I am so ready for tonight. We’re taking Sydney TOTing for the first time and I think she’s going to be super excited about 2 things. The candy (because duh, who wouldn’t) and the pumpkins (because she’s obsessed). So in honor of Halloween I’m dishing out five random Halloween facts you probably know but maybe you don’t.
This is the cutest ladybug ever. Obviously.
(and please ignore the random patched part of our wall… Buddy chewed our wall. Seriously. It’s also been there for much longer than I’d care to actually admit. Shamefully.)
Halloween is the second highest grossing commercial holiday. After Christmas of course.

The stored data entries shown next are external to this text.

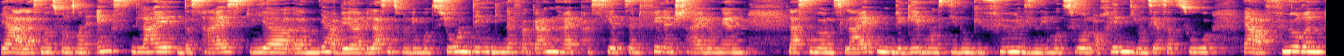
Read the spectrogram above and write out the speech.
ja, lassen wir uns von unseren Ängsten leiten. Das heißt, wir, ähm, ja, wir, wir lassen uns von Emotionen, Dingen, die in der Vergangenheit passiert sind, Fehlentscheidungen, lassen wir uns leiten. Wir geben uns diesen Gefühlen, diesen Emotionen auch hin, die uns jetzt dazu, ja, führen,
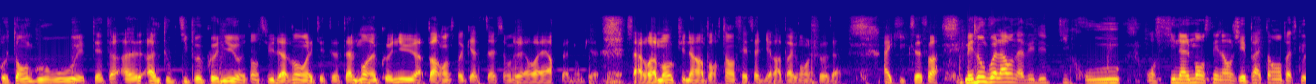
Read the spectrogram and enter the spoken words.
autant Gourou et peut-être un, un tout petit peu connu, autant celui d'avant était totalement inconnu, à part entre quatre stations de RER. Quoi. Donc, euh, ça a vraiment aucune importance et ça dira pas grand-chose à, à qui que ce soit. Mais donc voilà, on avait des petits crews. On finalement, on se mélangeait pas tant parce que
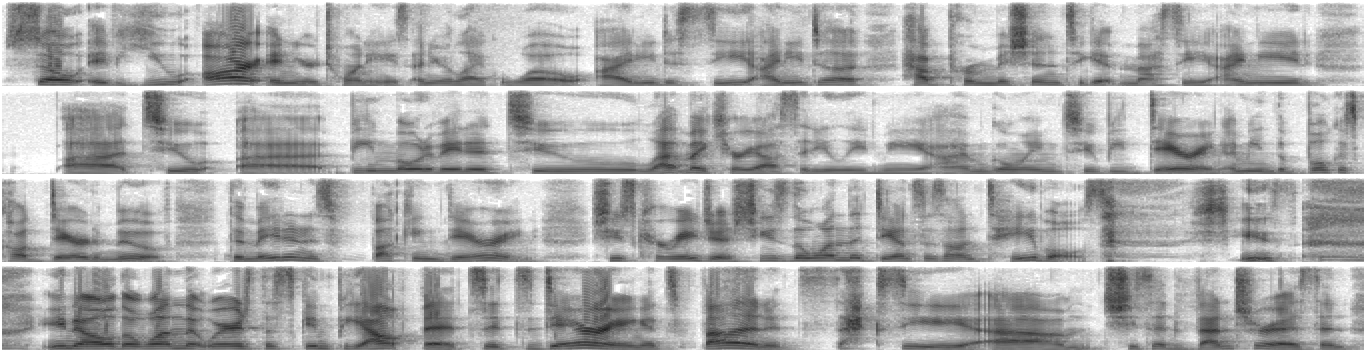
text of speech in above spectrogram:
So if you are in your 20s and you're like, whoa, I need to see, I need to have permission to get messy. I need uh, to uh, be motivated to let my curiosity lead me. I'm going to be daring. I mean, the book is called Dare to Move. The maiden is fucking daring. She's courageous. She's the one that dances on tables. She's, you know, the one that wears the skimpy outfits. It's daring, it's fun, it's sexy. Um, she's adventurous. And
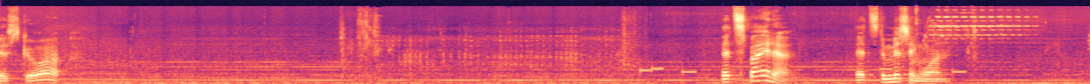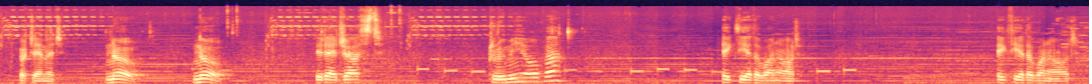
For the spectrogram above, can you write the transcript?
Just go up. That spider! That's the missing one. God damn it. No. No. Did I just screw me over? Take the other one out. Take the other one out.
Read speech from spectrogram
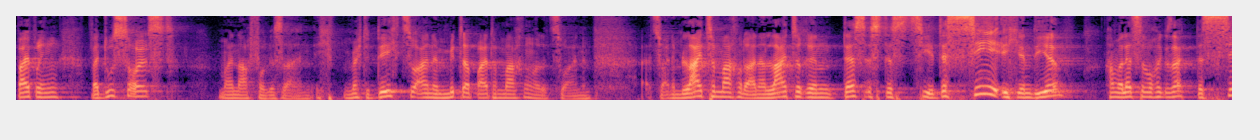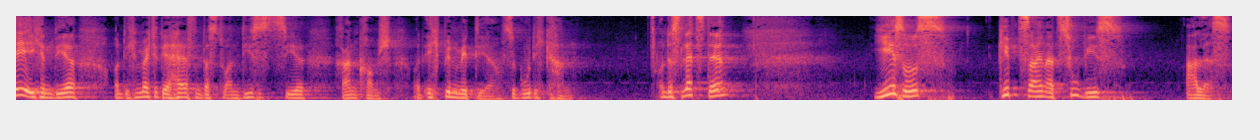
beibringen, weil du sollst mein Nachfolger sein. Ich möchte dich zu einem Mitarbeiter machen oder zu einem, äh, zu einem Leiter machen oder einer Leiterin. Das ist das Ziel. Das sehe ich in dir. Haben wir letzte Woche gesagt? Das sehe ich in dir und ich möchte dir helfen, dass du an dieses Ziel rankommst. Und ich bin mit dir, so gut ich kann. Und das Letzte, Jesus gibt seinen Azubis alles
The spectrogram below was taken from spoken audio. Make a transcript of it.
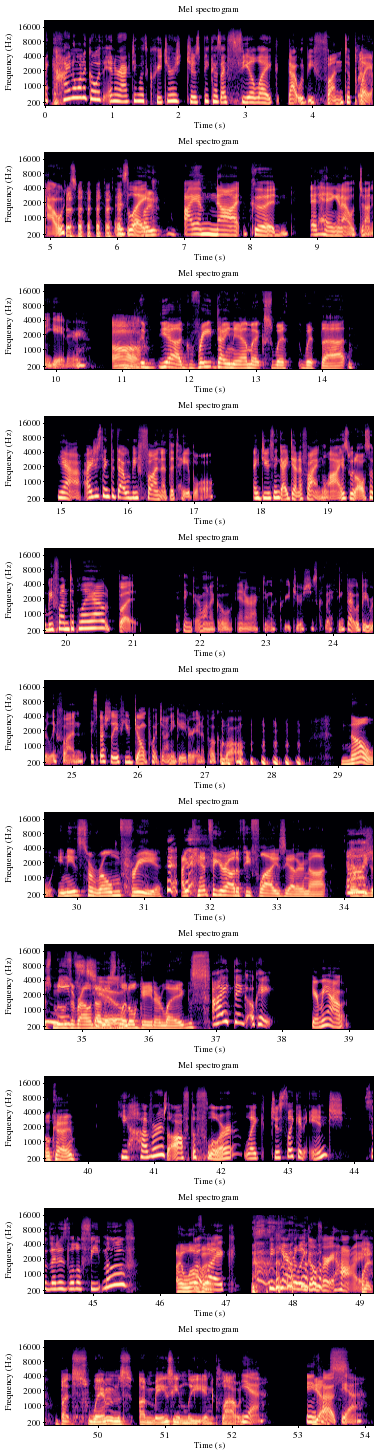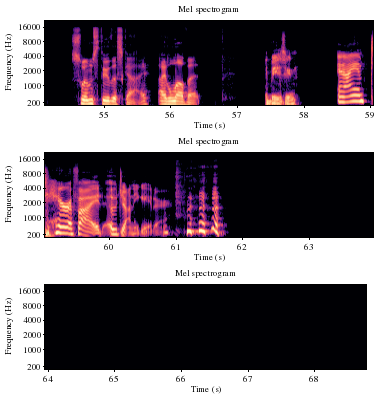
I kind of want to go with interacting with creatures just because I feel like that would be fun to play out. As like, I, I am not good at hanging out with Johnny Gator. Oh, yeah, great dynamics with with that. Yeah, I just think that that would be fun at the table. I do think identifying lies would also be fun to play out, but I think I want to go interacting with creatures just because I think that would be really fun, especially if you don't put Johnny Gator in a Pokeball. no, he needs to roam free. I can't figure out if he flies yet or not, or oh, if he ah, just he moves around to. on his little gator legs. I think, okay, hear me out. Okay. He hovers off the floor like just like an inch so that his little feet move. I love but, it. Like he can't really go very high. But but swims amazingly in clouds. Yeah. In yes. clouds, yeah. Swims through the sky. I love it. Amazing. And I am terrified of Johnny Gator.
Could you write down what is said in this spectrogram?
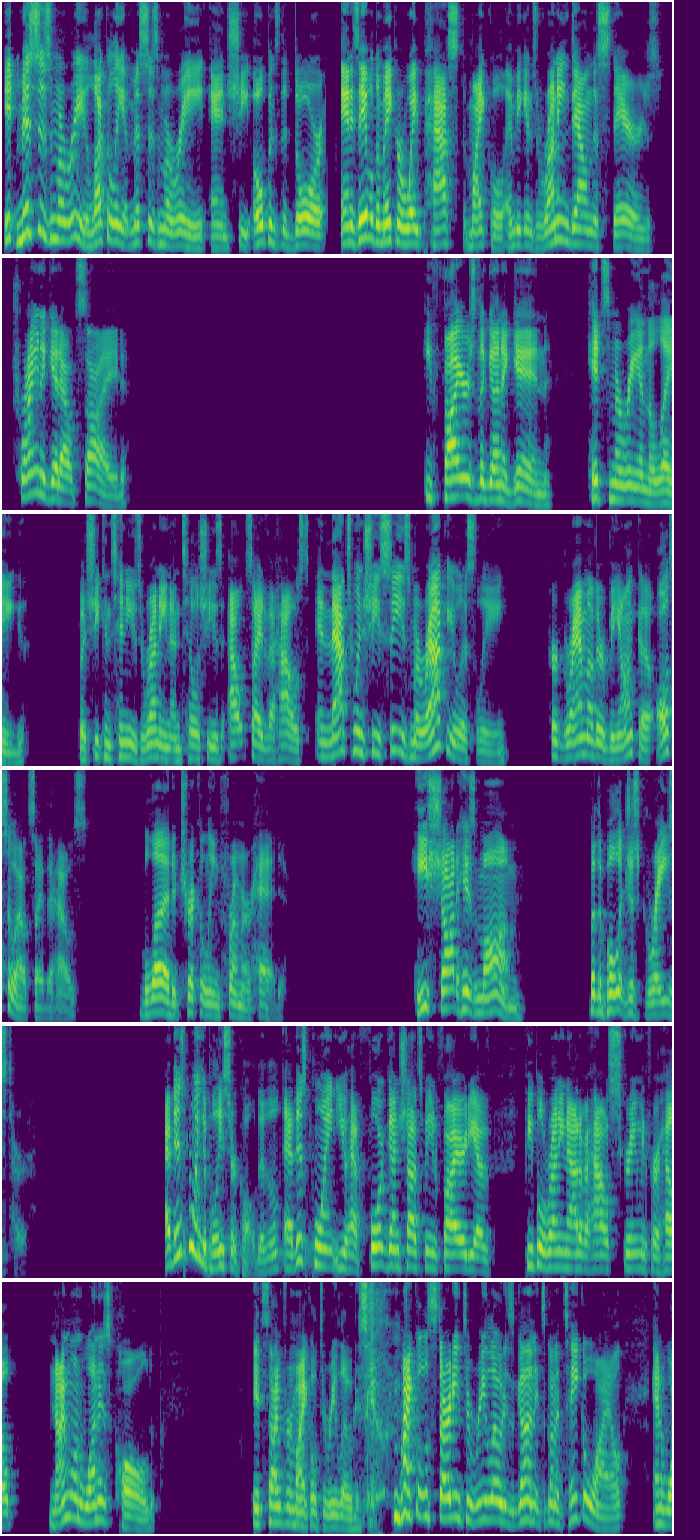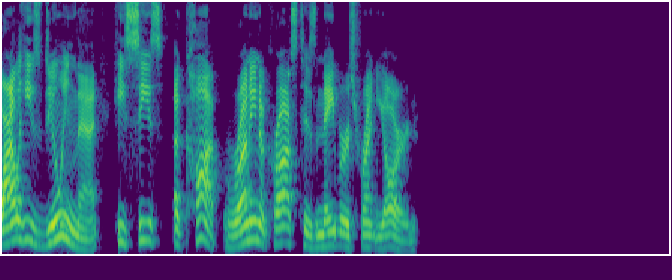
It misses Marie. Luckily, it misses Marie, and she opens the door and is able to make her way past Michael and begins running down the stairs, trying to get outside. He fires the gun again, hits Marie in the leg, but she continues running until she's outside the house, and that's when she sees, miraculously, her grandmother Bianca also outside the house, blood trickling from her head. He shot his mom, but the bullet just grazed her. At this point, the police are called. At this point, you have four gunshots being fired, you have people running out of a house screaming for help. 911 is called. It's time for Michael to reload his gun. Michael's starting to reload his gun. It's going to take a while. And while he's doing that, he sees a cop running across his neighbor's front yard.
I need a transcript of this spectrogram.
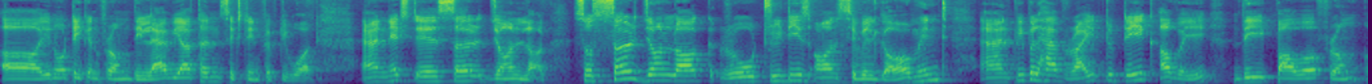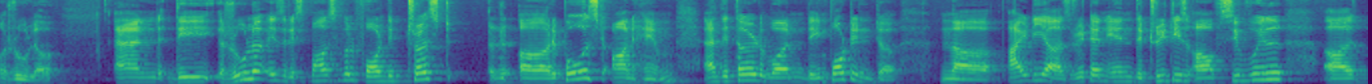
uh, you know, taken from the Leviathan, 1651 and next is Sir John Locke. So Sir John Locke wrote treatises on civil government and people have right to take away the power from ruler and the ruler is responsible for the trust uh, reposed on him and the third one the important uh, uh, ideas written in the treaties of civil uh,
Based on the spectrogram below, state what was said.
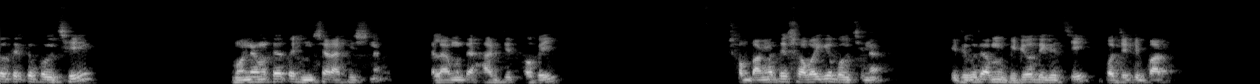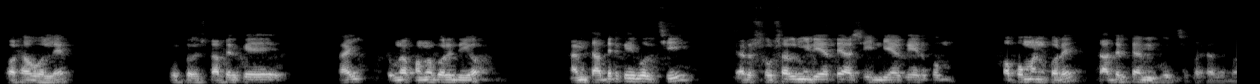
তোদেরকে বলছি, মনের মধ্যে এত হিংসা রাখিস না, খেলার মধ্যে হার জিত হবেই। সব বাংলাদেশ সবাইকে বলছি না কিছু কিছু আমি ভিডিও দেখেছি পজিটিভ বাদ কথা বলে। তো তাদেরকে, ভাই, তোমরা ক্ষমা করে দিও। আমি তাদেরকেই বলছি, যারা সোশ্যাল মিডিয়াতে আসে ইন্ডিয়াকে এরকম অপমান করে, তাদেরকে আমি বলছি কথা কথাগুলো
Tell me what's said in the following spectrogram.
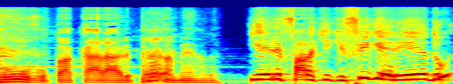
Burro pra caralho, puta merda. E ele fala aqui que Figueiredo,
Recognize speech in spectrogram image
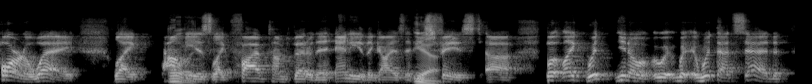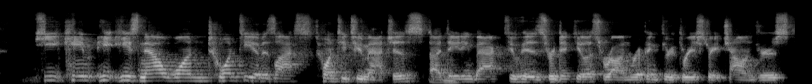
far and away, like Tommy is like five times better than any of the guys that he's yeah. faced. Uh, but like with you know, with, with that said, he came he, he's now won 20 of his last 22 matches uh, mm-hmm. dating back to his ridiculous run ripping through three straight challengers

Which makes total sense. That costume? $20 (but thanks to Cartwheel and my RedCard it was only $12). She will wear it once. But I also had to buy a black shirt and pants to go with it because Halloween is a cold weather holiday around here and I want her to be warm. Plus all the candy we buy? Yeah. Halloween is an expensive day. Worth it, but expensive. Just like Christmas.
“Souling” is a medieval Christian precursor to modern-day trick-or-treating. On Hallowmas (November 1), the poor would go door-to-door offering prayers for the dead in exchange for soul cakes
Irish legend has it that one day the devil himself came to take the soul of a thieving man named Jack. But Jack managed to trick the devil, making him promise to never take his soul. After eventually living a long life, Jack tried to enter the Pearly Gates, but could not, for he had lived a life of evil. He then attempted to enter Hell, but the devil kept his word, being no big fan of Jack anyway. When Jack complained of having no way to see, the devil laughed at him and threw him a glowing ember, which he fashioned into a lantern using a turnip in his pocket. He became Jack Of The Lantern, doomed to aimlessly walk the Earth with nowhere to go. While the legends may sound incredible, they were based on a real phenomenon. Swamp gasses that interact with decaying matter will sometimes give off a strange light that seems to vanish when you get closer. Before we had a scientific explanation, people believed these were trapped souls who could enter neither heaven nor hell and would lead you astray. Some legends say the Irish would use turnips or beets to create jack-o’-lanterns—for multiple purposes. The lanterns were sometimes used as a means of honoring those souls trapped in purgatory, but their mocking faces were also used to scare away evil spirits.
A 1951 Peanuts comic strip can be credited with the popular spread of trick or treating as we know it nationwide. So dress up as Snoopy if you want to be historically accurate.
I, for one, love the movie It’s the Great Pumpkin Charlie Brown and so there was no way I wasn’t including this tiny tid-bit.
I probably spent way too much time researching five random Halloween facts… all the sources for these facts are below because the only one I can take credit for is Number One. She looks too much like me to deny her 😉 If you’re bored visit those sites… some of these things I legitimately didn’t know and some of them I’ve heard in similar versions.
I hope everyone has a safe and wonderful Halloween!